Data entries:
# # # #

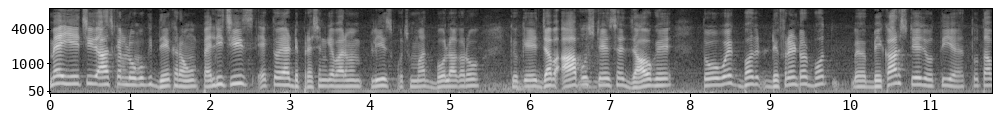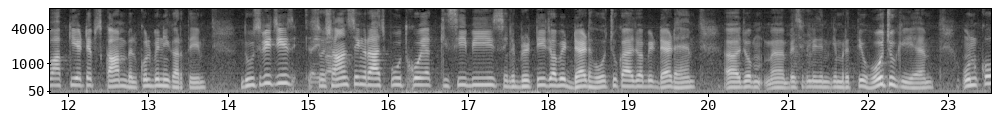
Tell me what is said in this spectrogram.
मैं ये चीज़ आजकल हाँ, लोगों। की देख रहा हूँ पहली चीज़ एक तो यार डिप्रेशन के बारे में प्लीज़ कुछ मत बोला करो क्योंकि जब आप उस स्टेज से जाओगे तो वो एक बहुत डिफरेंट और बहुत बेकार स्टेज होती है तो तब आपकी ये टिप्स काम बिल्कुल भी नहीं करती दूसरी चीज़ सुशांत सिंह राजपूत को या किसी भी सेलिब्रिटी जो अभी डेड हो चुका है जो अभी डेड हैं जो बेसिकली जिनकी मृत्यु हो चुकी है उनको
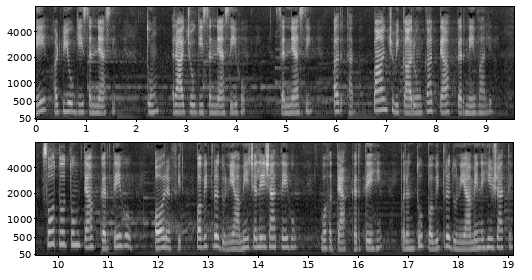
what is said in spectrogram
है हटयोगी सन्यासी। तुम राजयोगी सन्यासी हो। सन्यासी अर्थात पाँच विकारों का त्याग करने वाले। सो तो तुम त्याग करते हो और फिर पवित्र दुनिया में चले जाते हो। वह त्याग करते हैं, परंतु पवित्र दुनिया में नहीं जाते।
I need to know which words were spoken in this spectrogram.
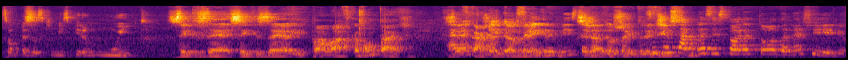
são pessoas que me inspiram muito. Se quiser, se quiser ir pra lá, fica à vontade. Se quiser É, ficar já aqui também, entrevista, você já deu sua Você entrevista. já sabe dessa história toda, né, filho?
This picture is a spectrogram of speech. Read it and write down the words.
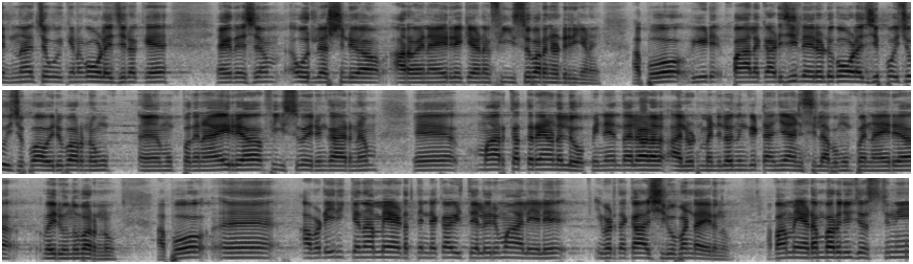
ചെന്നാൽ ചോദിക്കുന്ന കോളേജിലൊക്കെ ഏകദേശം ഒരു ലക്ഷം രൂപ അറുപതിനായിരം രൂപയ്ക്കാണ് ഫീസ് പറഞ്ഞുകൊണ്ടിരിക്കുന്നത് അപ്പോൾ വീട് പാലക്കാട് ജില്ലയിലോട്ട് കോളേജിൽ പോയി ചോദിച്ചപ്പോൾ അവർ പറഞ്ഞു മുപ്പതിനായിരം രൂപ ഫീസ് വരും. കാരണം മാർക്ക് അത്രയാണല്ലോ. പിന്നെ എന്തായാലും അലോട്ട്മെന്റിലൊന്നും കിട്ടാൻ ചാൻസ് ഇല്ല. അപ്പോൾ മുപ്പതിനായിരം രൂപ വരും എന്ന് പറഞ്ഞു അപ്പോൾ അവിടെ ഇരിക്കുന്ന ആ മേഡത്തിന്റെ കഴുത്തിൽ ഒരു മാലയിൽ ഇവിടുത്തെ കാശ് രൂപ ഉണ്ടായിരുന്നു. അപ്പോൾ ആ മേഡം പറഞ്ഞു ജസ്റ്റ് നീ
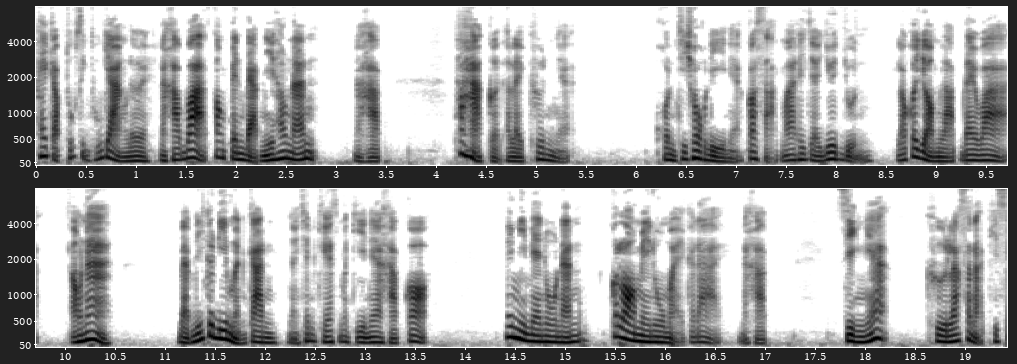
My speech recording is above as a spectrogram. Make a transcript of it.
ให้กับทุกสิ่งทุกอย่างเลยนะครับ ว่าต้องเป็นแบบนี้เท่านั้นนะครับ ถ้าหากเกิดอะไรขึ้นเนี่ยคนที่โชคดีเนี่ยก็สามารถที่จะยืดหยุ่น แล้วก็ยอมรับได้ว่า เอาหน้า แบบนี้ก็ดีเหมือนกัน อย่างเช่นเคสเมื่อกี้เนี่ยครับ ก็ไม่มีเมนูนั้นก็ลองเมนูใหม่ก็ได้นะครับ สิ่งนี้คือลักษณะพิเศ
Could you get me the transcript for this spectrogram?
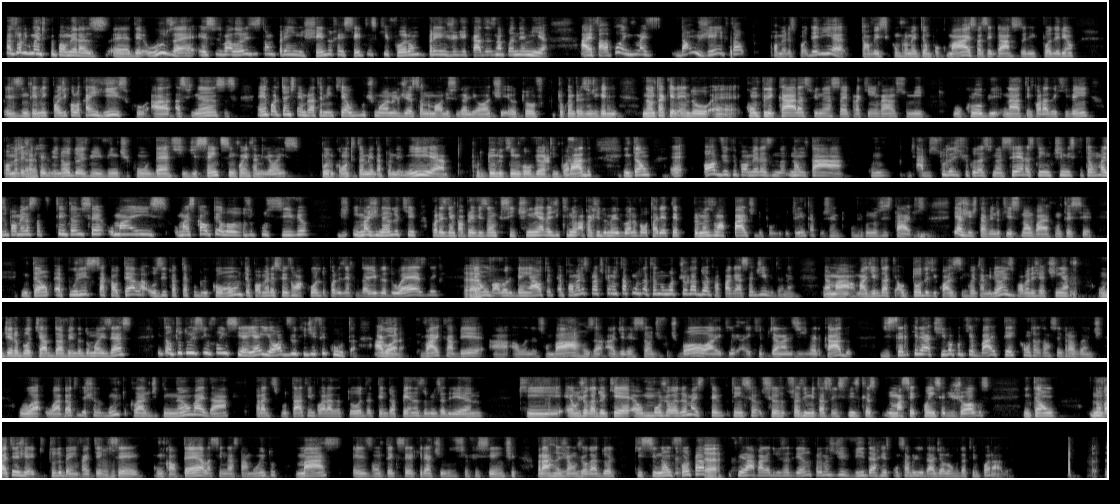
Mas o argumento que o Palmeiras é, usa é esses valores estão preenchendo receitas que foram prejudicadas na pandemia. Aí fala, pô, mas dá um jeito tal. O Palmeiras poderia, talvez, se comprometer um pouco mais, fazer gastos ali que poderiam eles entendem que pode colocar em risco a, as finanças. É importante lembrar também que é o último ano de gestão do Maurício Gagliotti. Eu tô, tô com a impressão de que ele não está querendo é, complicar as finanças aí para quem vai assumir o clube na temporada que vem. O Palmeiras certo. já terminou 2020 com um déficit de 150 milhões por conta também da pandemia, por tudo que envolveu a temporada. Então, é óbvio que o Palmeiras não está com absurdas dificuldades financeiras, tem times que estão, mas o Palmeiras está tentando ser o mais, o mais cauteloso possível, de, imaginando que, por exemplo, a previsão que se tinha era de que no, a partir do meio do ano voltaria a ter pelo menos uma parte do público, 30% do público nos estádios. E a gente está vendo que isso não vai acontecer. Então, é por isso essa cautela. O Zito até publicou ontem. O Palmeiras fez um acordo, por exemplo, da dívida do Wesley, é. que é um valor bem alto. O Palmeiras praticamente está contratando um outro jogador para pagar essa dívida, né? É uma, uma dívida ao todo de quase 50 milhões. O Palmeiras já tinha um dinheiro bloqueado da venda do Moisés. Então, tudo isso influencia. E aí, óbvio que dificulta. Agora, vai caber ao Anderson Barros, a, a direção de futebol, a equipe, a equipe de análise de mercado, de ser criativa, porque vai ter que contratar um centroavante. O, o Abel está deixando muito claro de que não vai dar para disputar a temporada toda, tendo apenas o Luiz Adriano, que é um jogador que é, é um bom jogador, mas tem, tem seu, seu, suas limitações físicas numa sequência de jogos. Então, não vai ter jeito. Tudo bem, vai ter uhum. que ser com cautela, sem gastar muito, mas eles vão ter que ser criativos o suficiente para arranjar um jogador que, se não for para é. tirar a vaga do Luiz Adriano, pelo menos divida a responsabilidade ao longo da temporada.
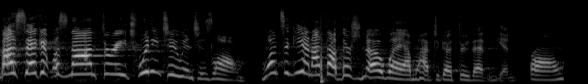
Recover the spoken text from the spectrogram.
My second was 9, 3, 22 inches long. Once again, I thought there's no way I'm going to have to go through that again. Wrong.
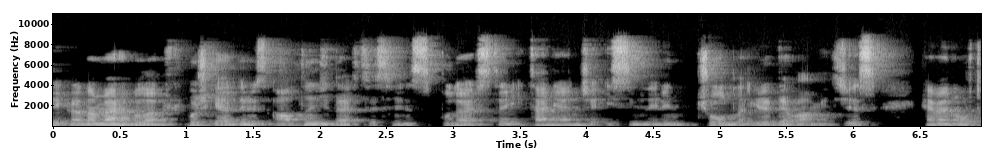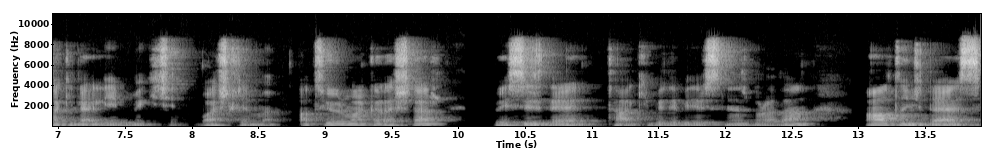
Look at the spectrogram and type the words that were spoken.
Tekrardan merhabalar, hoş geldiniz. 6. derstesiniz. Bu derste İtalyanca isimlerin çoğullarıyla devam edeceğiz. Hemen ortak ilerleyebilmek için başlığımı atıyorum arkadaşlar ve siz de takip edebilirsiniz buradan. 6. ders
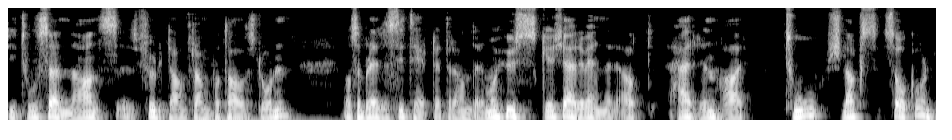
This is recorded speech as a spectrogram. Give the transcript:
de to sønnene hans fulgte han fram på talerstolen. Og så ble det sitert etter han. Dere må huske, kjære venner, at Herren har to slags såkorn.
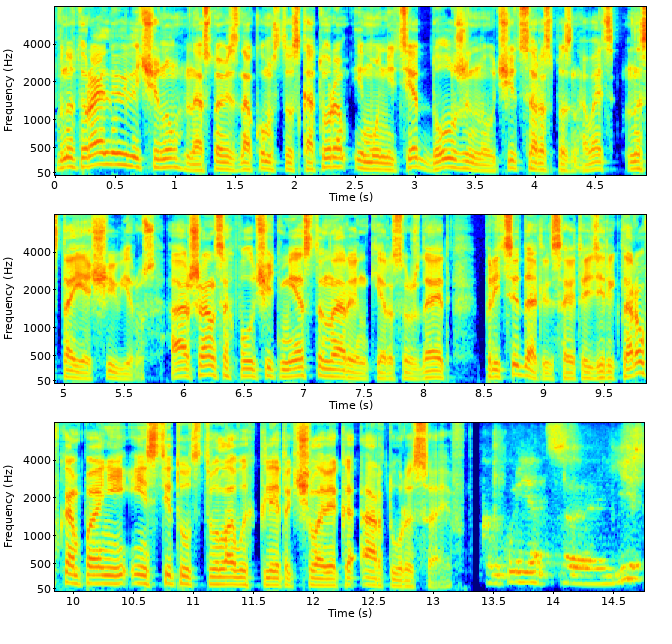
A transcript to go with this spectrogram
в натуральную величину, на основе знакомства с которым и иммунитет должен научиться распознавать настоящий вирус. О шансах получить место на рынке рассуждает председатель Совета директоров компании Институт стволовых клеток человека Артур Исаев. Конкуренция есть.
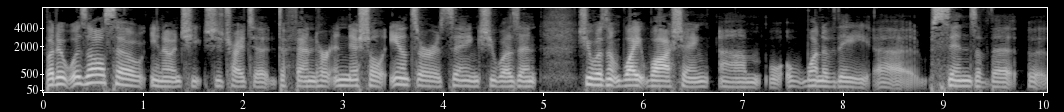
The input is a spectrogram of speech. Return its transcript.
but it was also, you know, and she, she tried to defend her initial answer, saying she wasn't she wasn't whitewashing um, one of the uh, sins of the uh,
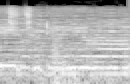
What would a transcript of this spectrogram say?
छुटिया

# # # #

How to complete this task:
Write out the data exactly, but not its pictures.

Expected answer:
Tell me what is said in this spectrogram.
मैं ये चीज़ आजकल हाँ, लोगों। की देख रहा हूँ पहली चीज़ एक तो यार डिप्रेशन के बारे में प्लीज़ कुछ मत बोला करो क्योंकि जब आप उस स्टेज से जाओगे तो वो एक बहुत डिफरेंट और बहुत बेकार स्टेज होती है तो तब आपकी ये टिप्स काम बिल्कुल भी नहीं करती दूसरी चीज़ सुशांत सिंह राजपूत को या किसी भी सेलिब्रिटी जो अभी डेड हो चुका है जो अभी डेड हैं जो बेसिकली जिनकी मृत्यु हो चुकी है उनको
what is said in spectrogram
है हटयोगी सन्यासी। तुम राजयोगी सन्यासी हो। सन्यासी अर्थात पाँच विकारों का त्याग करने वाले। सो तो तुम त्याग करते हो और फिर पवित्र दुनिया में चले जाते हो। वह त्याग करते हैं, परंतु पवित्र दुनिया में नहीं जाते।
I need to know which words were spoken in this spectrogram.
são pessoas que me inspiram muito. Se quiser, se quiser ir pra lá, fica à vontade. Se quiser É, ficar já aqui também, entrevista, você já deu sua Você entrevista. já sabe dessa história toda, né, filho?
This picture is a spectrogram of speech. Read it and write down the words.
ചെന്നാൽ ചോദിക്കുന്ന കോളേജിലൊക്കെ ഏകദേശം ഒരു ലക്ഷം രൂപ അറുപതിനായിരം രൂപയ്ക്കാണ് ഫീസ് പറഞ്ഞുകൊണ്ടിരിക്കുന്നത് അപ്പോൾ വീട് പാലക്കാട് ജില്ലയിലോട്ട് കോളേജിൽ പോയി ചോദിച്ചപ്പോൾ അവർ പറഞ്ഞു മുപ്പതിനായിരം രൂപ ഫീസ് വരും. കാരണം മാർക്ക് അത്രയാണല്ലോ. പിന്നെ എന്തായാലും അലോട്ട്മെന്റിലൊന്നും കിട്ടാൻ ചാൻസ് ഇല്ല. അപ്പോൾ മുപ്പതിനായിരം രൂപ വരും എന്ന് പറഞ്ഞു അപ്പോൾ അവിടെ ഇരിക്കുന്ന ആ മേഡത്തിന്റെ കഴുത്തിൽ ഒരു മാലയിൽ ഇവിടുത്തെ കാശ് രൂപ ഉണ്ടായിരുന്നു. അപ്പോൾ ആ മേഡം പറഞ്ഞു ജസ്റ്റ് നീ
My speech recording is above as a spectrogram. Make a transcript of it.
ให้กับทุกสิ่งทุกอย่างเลยนะครับ ว่าต้องเป็นแบบนี้เท่านั้นนะครับ ถ้าหากเกิดอะไรขึ้นเนี่ยคนที่โชคดีเนี่ยก็สามารถที่จะยืดหยุ่น แล้วก็ยอมรับได้ว่า เอาหน้า แบบนี้ก็ดีเหมือนกัน อย่างเช่นเคสเมื่อกี้เนี่ยครับ ก็ไม่มีเมนูนั้นก็ลองเมนูใหม่ก็ได้นะครับ สิ่งนี้คือลักษณะพิเศ
Could you get me the transcript for this spectrogram?
Mas o argumento que o Palmeiras é, usa é esses valores estão preenchendo receitas que foram prejudicadas na pandemia. Aí fala, pô, mas dá um jeito tal. O Palmeiras poderia, talvez, se comprometer um pouco mais, fazer gastos ali que poderiam eles entendem que pode colocar em risco a, as finanças. É importante lembrar também que é o último ano de gestão do Maurício Gagliotti. Eu tô, tô com a impressão de que ele não está querendo é, complicar as finanças aí para quem vai assumir o clube na temporada que vem. O Palmeiras certo. já terminou 2020 com um déficit de 150 milhões por conta também da pandemia, por tudo que envolveu a temporada. Então, é óbvio que o Palmeiras não está com absurdas dificuldades financeiras, tem times que estão, mas o Palmeiras está tentando ser o mais, o mais cauteloso possível, de, imaginando que, por exemplo, a previsão que se tinha era de que no, a partir do meio do ano voltaria a ter pelo menos uma parte do público, 30% do público nos estádios. E a gente está vendo que isso não vai acontecer. Então, é por isso essa cautela. O Zito até publicou ontem. O Palmeiras fez um acordo, por exemplo, da dívida do Wesley, é. que é um valor bem alto. O Palmeiras praticamente está contratando um outro jogador para pagar essa dívida, né? É uma, uma dívida ao todo de quase 50 milhões. O Palmeiras já tinha um dinheiro bloqueado da venda do Moisés. Então, tudo isso influencia. E aí, óbvio que dificulta. Agora, vai caber ao Anderson Barros, a, a direção de futebol, a equipe, a equipe de análise de mercado, de ser criativa, porque vai ter que contratar um centroavante. O, o Abel está deixando muito claro de que não vai dar para disputar a temporada toda, tendo apenas o Luiz Adriano, que é um jogador que é, é um bom jogador, mas tem, tem seu, seu, suas limitações físicas numa sequência de jogos. Então, não vai ter jeito. Tudo bem, vai ter uhum. que ser com cautela, sem gastar muito, mas eles vão ter que ser criativos o suficiente para arranjar um jogador que, se não for para é. tirar a vaga do Luiz Adriano, pelo menos divida a responsabilidade ao longo da temporada.
Recover the spoken text from the spectrogram.
My second was 9, 3, 22 inches long. Once again, I thought there's no way I'm going to have to go through that again. Wrong.
Look at the spectrogram and type the words that were spoken.
Tekrardan merhabalar, hoş geldiniz. 6. derstesiniz. Bu derste İtalyanca isimlerin çoğullarıyla devam edeceğiz. Hemen ortak ilerleyebilmek için başlığımı atıyorum arkadaşlar ve siz de takip edebilirsiniz buradan. 6. ders
This is recorded speech as a spectrogram. Give the transcript:
de to sønnene hans fulgte han fram på talerstolen. Og så ble det sitert etter han. Dere må huske, kjære venner, at Herren har to slags såkorn.
A transcript to go with this spectrogram
в натуральную величину, на основе знакомства с которым и иммунитет должен научиться распознавать настоящий вирус. О шансах получить место на рынке рассуждает председатель Совета директоров компании Институт стволовых клеток человека Артур Исаев. Конкуренция есть.
The input is a spectrogram of speech. Return its transcript.
but it was also, you know, and she, she tried to defend her initial answer, saying she wasn't she wasn't whitewashing um, one of the uh, sins of the uh,
What would a transcript of this spectrogram say?
छुटिया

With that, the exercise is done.